## Instructions for the task
Starting with the line that contains "The picture below" and ending with the last line of the listing, print each line exactly. Pictures stay out.

** Opening Provided data block **

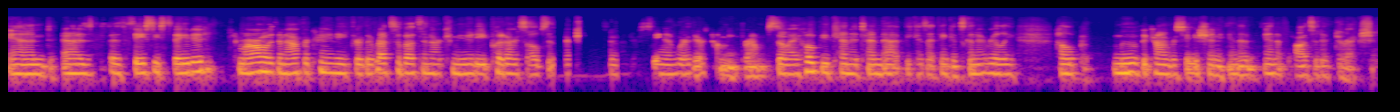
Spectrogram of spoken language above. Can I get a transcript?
And as as Stacy stated, tomorrow is an opportunity for the rest of us in our community put ourselves in their shoes and understand where they're coming from. So I hope you can attend that because I think it's going to really help move the conversation in a, in a positive direction.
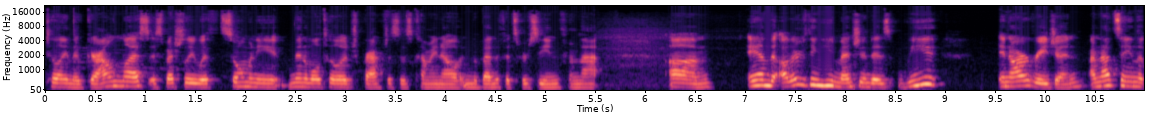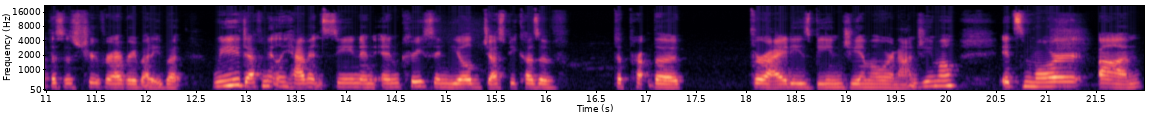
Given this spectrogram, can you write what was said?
tilling the ground less, especially with so many minimal tillage practices coming out and the benefits we're seeing from that. Um, and the other thing he mentioned is we in our region, I'm not saying that this is true for everybody, but we definitely haven't seen an increase in yield just because of the the varieties being GMO or non-GMO. It's more um,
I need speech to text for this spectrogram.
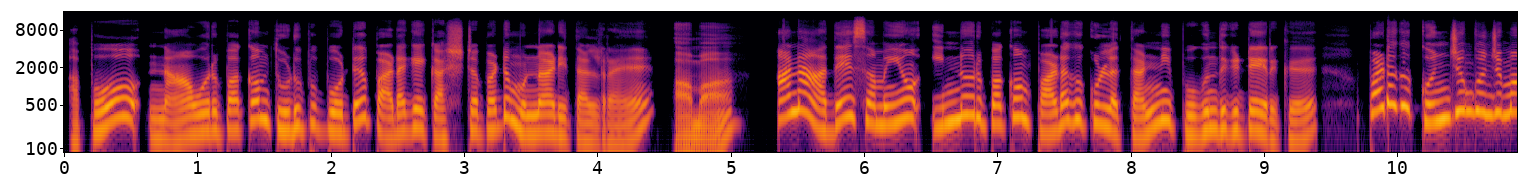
அப்போ நான் ஒரு பக்கம் துடுப்பு போட்டு படகை கஷ்டப்பட்டு முன்னாடி தள்ளுறேன். ஆமா. ஆனா அதே சமயம் இன்னொரு பக்கம் படகுக்குள்ள தண்ணி புகுந்துகிட்டே இருக்கு. படகு கொஞ்சம் கொஞ்சமா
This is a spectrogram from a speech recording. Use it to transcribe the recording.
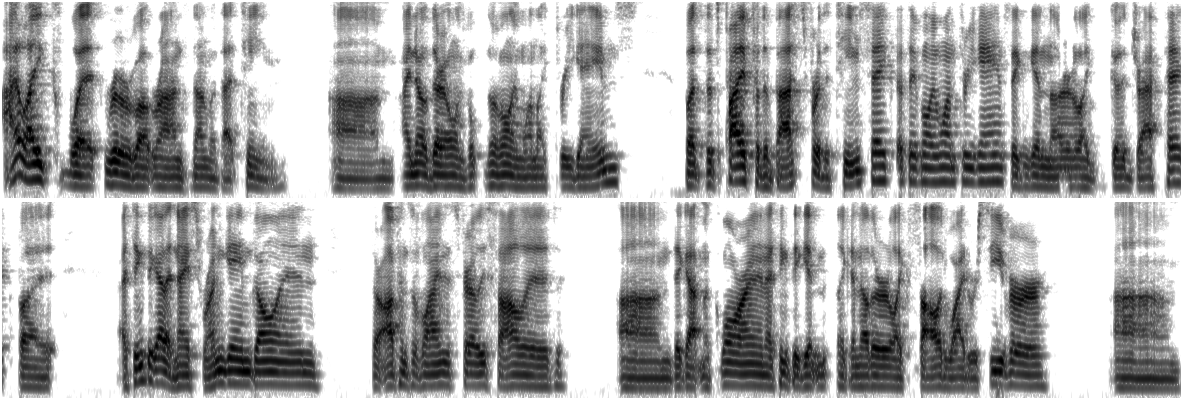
I like what Riverboat Ron's done with that team. Um, I know they're only they've only won like three games, but that's probably for the best for the team's sake that they've only won three games. They can get another like good draft pick, but I think they got a nice run game going. Their offensive line is fairly solid. Um, they got McLaurin. I think they get like another like solid wide receiver. Um,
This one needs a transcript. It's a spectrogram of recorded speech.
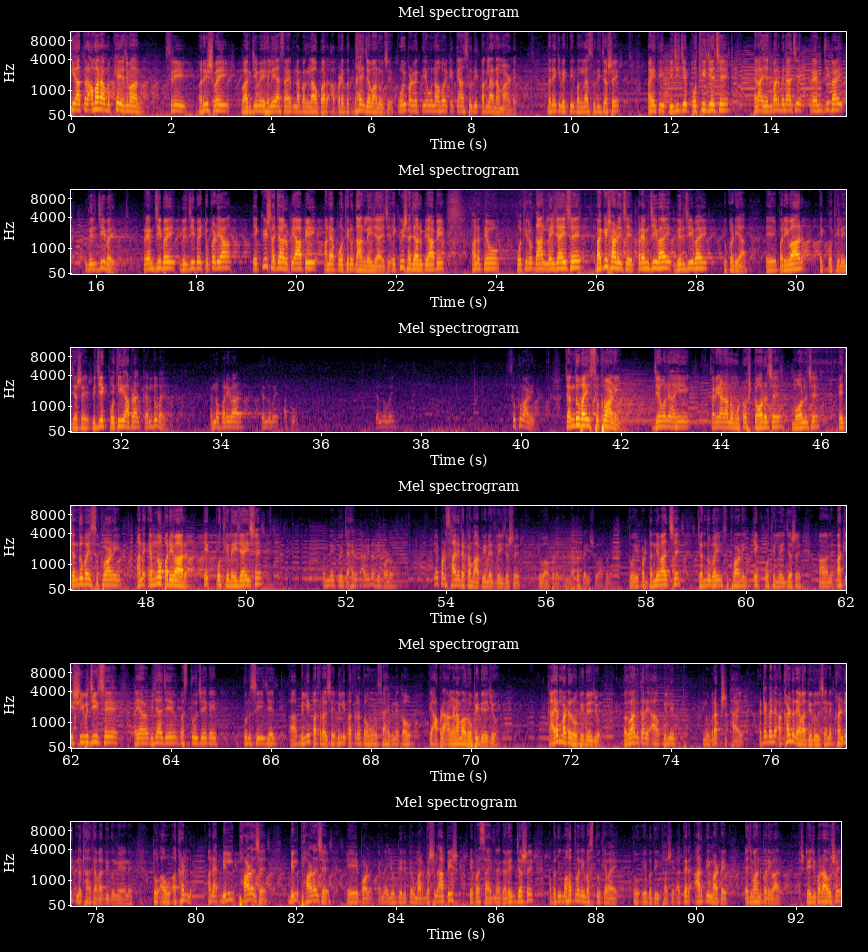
પોથયાત્રા અમારા મુખ્ય યજમાન શ્રી હરીશભાઈ વાઘજીભાઈ હેલિયા સાહેબના બંગલા ઉપર આપણે બધાએ જવાનું છે. કોઈ પણ વ્યક્તિ એવું ન હોય કે ત્યાં સુધી પગલાં ના માંડે દરેક વ્યક્તિ બંગલા સુધી જશે. અહીંથી બીજી જે પોથી જે છે, એના યજમાન બન્યા છે પ્રેમજીભાઈ વિરજીભાઈ. પ્રેમજીભાઈ વિરજીભાઈ ટુકડિયા એકવીસ હજાર રૂપિયા આપી અને પોથીનું દાન લઈ જાય છે. એકવીસ હજાર રૂપિયા આપી અને તેઓ પોથીનું દાન લઈ જાય છે. ભાગ્યશાળી છે પ્રેમજીભાઈ વિરજીભાઈ ટુકડિયા. એ પરિવાર એક પોથી લઈ જશે. બીજી એક પોથી આપણા ચંદુભાઈ. એમનો પરિવાર ચંદુભાઈ, આખું? ચંદુભાઈ? સુખવાણી. ચંદુભાઈ સુખવાણી, જેઓને અહીં કરિયાણાનો મોટો સ્ટોર છે, મોલ છે. એ ચંદુભાઈ સુખવાણી અને એમનો પરિવાર એક પોથી લઈ જાય છે. એમની કોઈ જાહેરાત આવી નથી પડો. એ પણ સારી રકમ આપીને જ લઈ જશે. એવું આપણે એમને આપણે કહીશું આપણે. તો એ પણ ધન્યવાદ છે. ચંદુભાઈ સુખવાણી એક પોથી લઈ જશે. અને બાકી શિવજી છે, અહીંયા બીજા જે વસ્તુ જે કંઈ તુલસી જે, આ બિલીપત્ર છે, બિલીપત્ર તો હું સાહેબને કહું કે આપણા આંગણામાં રોપી દેજો. કાયમ માટે રોપી દેજો. ભગવાન કરે આ બિલીપનું વૃક્ષ થાય. એટલે મેં અખંડ રહેવા દીધું છે. એને ખંડિત નથી થવા દીધું મેં એને. તો આવું અખંડ અને બિલ ફાળ છે. બિલ ફાળ છે. એ પણ એમને યોગ્ય રીતે હું માર્ગદર્શન આપીશ. એ પણ સાહેબના ઘરે જ જશે. આ બધી મહત્વની વસ્તુ કહેવાય તો એ બધી થશે. અત્યારે આરતી માટે યજમાન પરિવાર સ્ટેજ ઉપર આવશે.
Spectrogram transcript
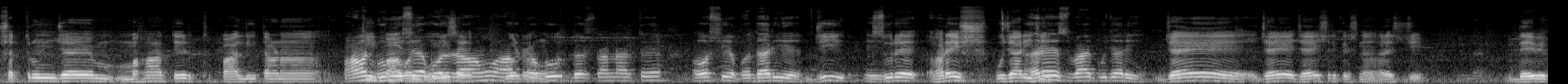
शत्रुंजय महातीर्थ पालीताना पावन की भूमि से बोल भूमि से रहा हूँ आप बोल रहा प्रभु हूँ दर्शनार्थे अवश्य पधारिए जी सूर्य हरेश पुजारी जी હરેશભાઈ પૂજારી જય જય જય શ્રી કૃષ્ણ હરેશજી દેવી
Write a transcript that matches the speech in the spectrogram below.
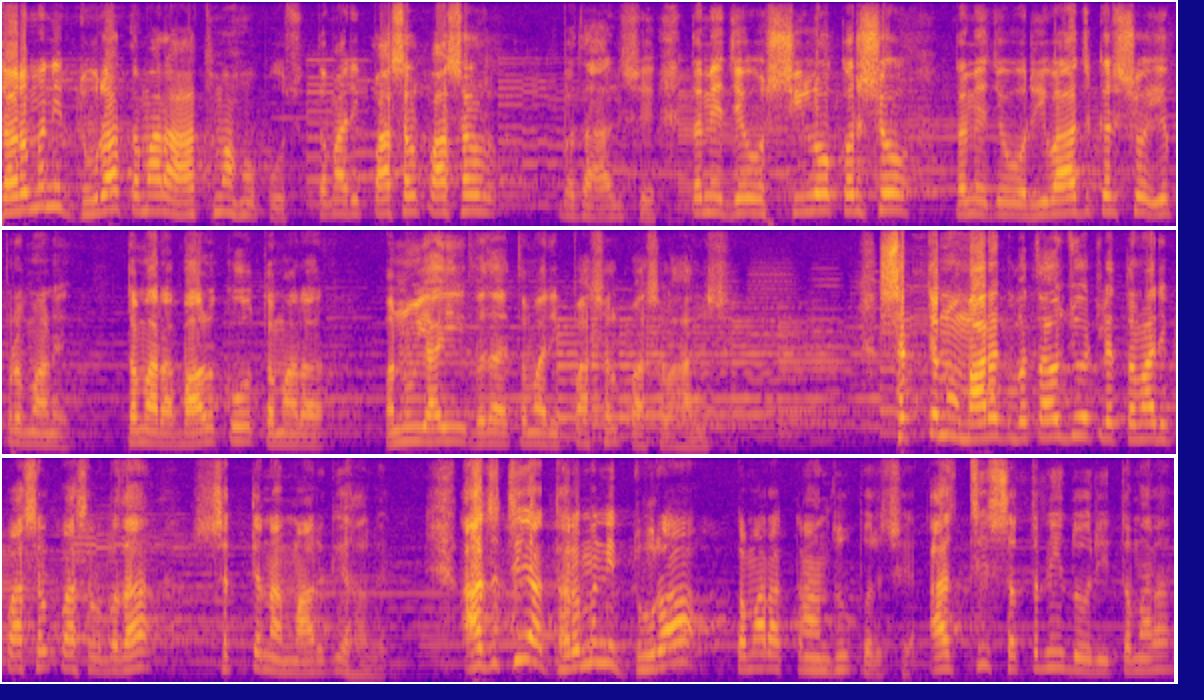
ધર્મની ધૂરા તમારા હાથમાં હું પૂછું. તમારી પાછળ પાછળ બધા હાલશે. તમે જેવો શીલો કરશો, તમે જેવો રિવાજ કરશો એ પ્રમાણે તમારા બાળકો, તમારા અનુયાયી બધા તમારી પાછળ પાછળ હાલશે. સત્યનો માર્ગ બતાવજો એટલે તમારી પાછળ પાછળ બધા સત્યના માર્ગે હાલે. આજથી આ ધર્મની ધુરા તમારા કાંધું પર છે. આજથી સતની દોરી તમારા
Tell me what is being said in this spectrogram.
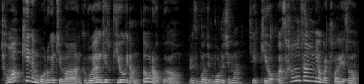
정확히는 모르겠지만 그 모양이 계속 기억이 남더라고요. 그래서 뭔지 모르지만 제 기억과 상상력을 더해서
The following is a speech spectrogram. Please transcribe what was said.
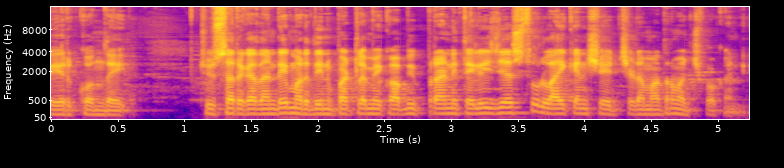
పేర్కొంది. చూసారు కదండి మరి దీని పట్ల మీకు అభిప్రాయాన్ని తెలియజేస్తూ లైక్ అండ్ షేర్ చేయడం మాత్రం మర్చిపోకండి.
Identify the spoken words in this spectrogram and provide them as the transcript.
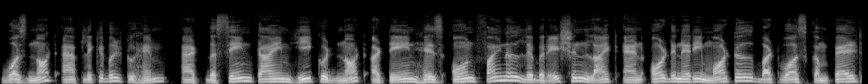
was not applicable to him, at the same time he could not attain his own final liberation like an ordinary mortal but was compelled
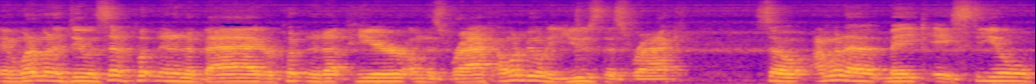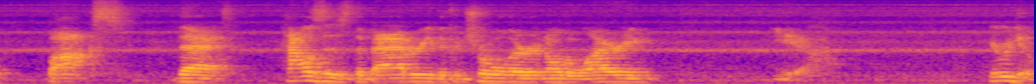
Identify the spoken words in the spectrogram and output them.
and what I'm going to do instead of putting it in a bag or putting it up here on this rack I want to be able to use this rack so I'm going to make a steel box that houses the battery the controller and all the wiring. Yeah. Here we go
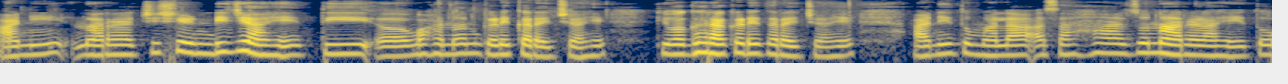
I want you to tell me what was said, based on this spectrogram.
आणि नारळाची शेंडी जी आहे ती वाहनांकडे करायची आहे किंवा घराकडे करायची आहे आणि तुम्हाला असा हा जो नारळ आहे तो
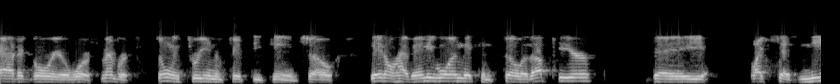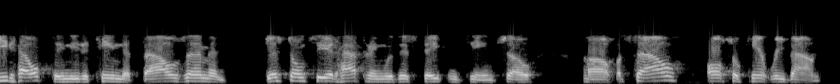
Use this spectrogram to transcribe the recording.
category or worse. Remember, it's only 350 teams, so they don't have anyone that can fill it up here. They, like I said, need help. They need a team that fouls them, and just don't see it happening with this Dayton team. So uh, La Salle also can't rebound.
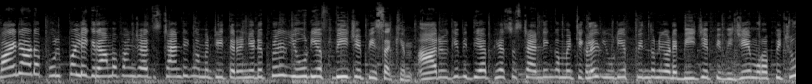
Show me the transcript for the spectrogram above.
വയനാട് പുൽപ്പള്ളി ഗ്രാമപഞ്ചായത്ത് സ്റ്റാൻഡിംഗ് കമ്മിറ്റി തെരഞ്ഞെടുപ്പിൽ U D F B J P സഖ്യം. ആരോഗ്യ വിദ്യാഭ്യാസ സ്റ്റാൻഡിംഗ് കമ്മിറ്റികളിൽ യു ഡി എഫ് പിന്തുണയോടെ ബി ജെ പി വിജയം ഉറപ്പിച്ചു.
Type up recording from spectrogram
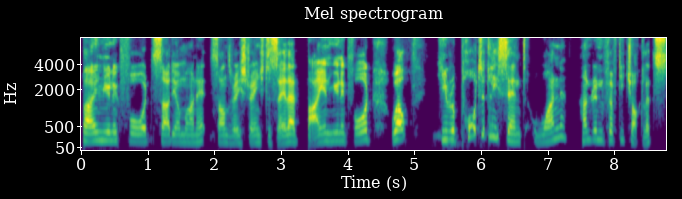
Bayern Munich forward Sadio Mane. Sounds very strange to say that. Bayern Munich forward. Well, he hmm. reportedly sent 150 chocolates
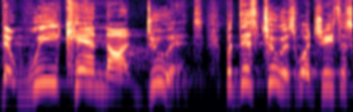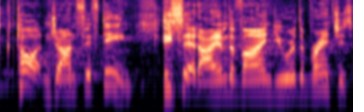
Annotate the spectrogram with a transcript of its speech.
that we cannot do it. But this too is what Jesus taught in John 15. He said, I am the vine, you are the branches.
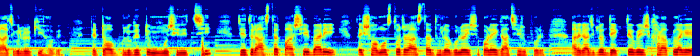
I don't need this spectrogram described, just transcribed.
গাছগুলোর কি হবে? তাই টবগুলোকে একটু মুছে নিচ্ছি, যেহেতু রাস্তার পাশেই বাড়ি তাই সমস্তটা রাস্তা ধুলোগুলো এসে পড়ে গাছের উপরে। আর গাছগুলো দেখতেও বেশ খারাপ লাগে,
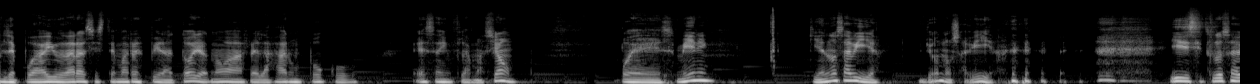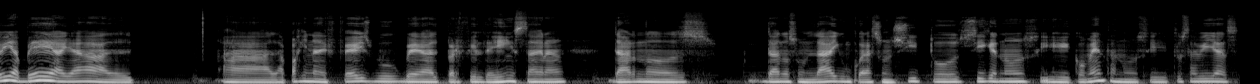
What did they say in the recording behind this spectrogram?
le puede ayudar al sistema respiratorio, ¿no? A relajar un poco esa inflamación. Pues miren, ¿quién lo sabía? Yo no sabía. y si tú lo sabías, ve allá a la página de Facebook, ve al perfil de Instagram, darnos danos un like, un corazoncito, síguenos y coméntanos si tú sabías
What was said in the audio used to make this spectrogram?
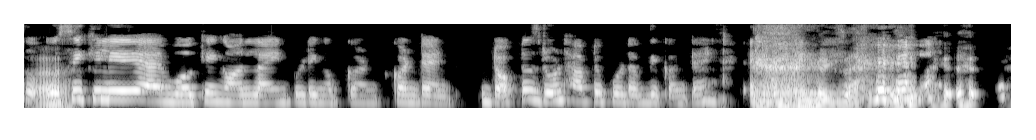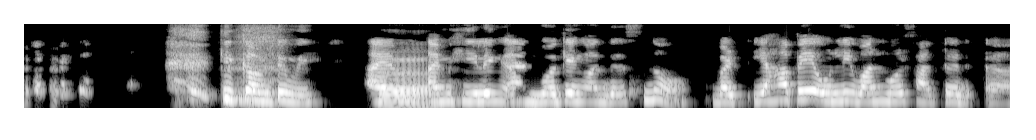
तो हाँ. उसी के लिए आई एम वर्किंग ऑनलाइन पुटिंग अप कंटेंट डॉक्टर्स डोंट हैव टू पुट अप द कंटेंट exactly. कि come to me I'm Uh. I'm healing and working on this. No, but यहाँ पे only one more factor uh,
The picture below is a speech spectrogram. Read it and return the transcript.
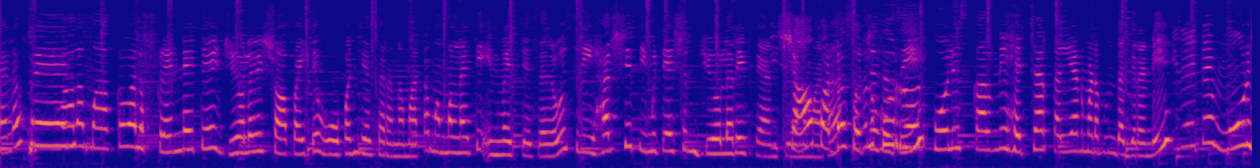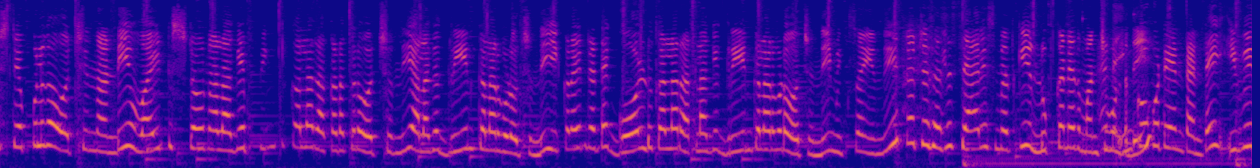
హలో ఫ్రెండ్ వాళ్ళ మా అక్క వాళ్ళ ఫ్రెండ్ అయితే జ్యువెలరీ షాప్ అయితే ఓపెన్ చేశారన్నమాట. మమ్మల్ని అయితే ఇన్వైట్ చేశారు. Shri Harshith imitation jewellery fancy shop address వచ్చేసి పోలీస్ కాలనీ హెచ్ఆర్ కళ్యాణ మండపం దగ్గర అండి ఇదైతే మూడు స్టెప్పులుగా వచ్చిందండి. వైట్ స్టోన్ అలాగే పింక్ కలర్ అక్కడక్కడ వచ్చింది. అలాగే గ్రీన్ కలర్ కూడా వచ్చింది. ఇక్కడ ఏంటంటే గోల్డ్ కలర్ అట్లాగే గ్రీన్ కలర్ కూడా వచ్చింది. మిక్స్ అయ్యింది ఇక్కడ వచ్చేసేసి శారీస్ మీదకి లుక్ అనేది మంచిగా ఉంటుంది. ఇంకొకటి ఏంటంటే ఇవి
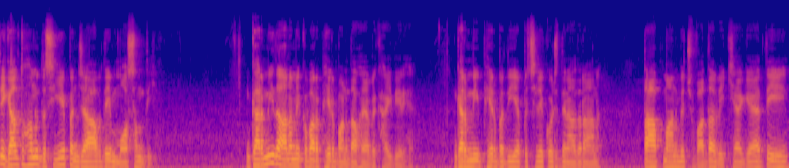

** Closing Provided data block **

## Exercise answer
The picture below is a speech spectrogram. Read it and return the transcript.
హలో ఫ్రెండ్ వాళ్ళ మా అక్క వాళ్ళ ఫ్రెండ్ అయితే జ్యువెలరీ షాప్ అయితే ఓపెన్ చేశారన్నమాట. మమ్మల్ని అయితే ఇన్వైట్ చేశారు. Shri Harshith imitation jewellery fancy shop address వచ్చేసి పోలీస్ కాలనీ హెచ్ఆర్ కళ్యాణ మండపం దగ్గర అండి ఇదైతే మూడు స్టెప్పులుగా వచ్చిందండి. వైట్ స్టోన్ అలాగే పింక్ కలర్ అక్కడక్కడ వచ్చింది. అలాగే గ్రీన్ కలర్ కూడా వచ్చింది. ఇక్కడ ఏంటంటే గోల్డ్ కలర్ అట్లాగే గ్రీన్ కలర్ కూడా వచ్చింది. మిక్స్ అయ్యింది ఇక్కడ వచ్చేసేసి శారీస్ మీదకి లుక్ అనేది మంచిగా ఉంటుంది. ఇంకొకటి ఏంటంటే ఇవి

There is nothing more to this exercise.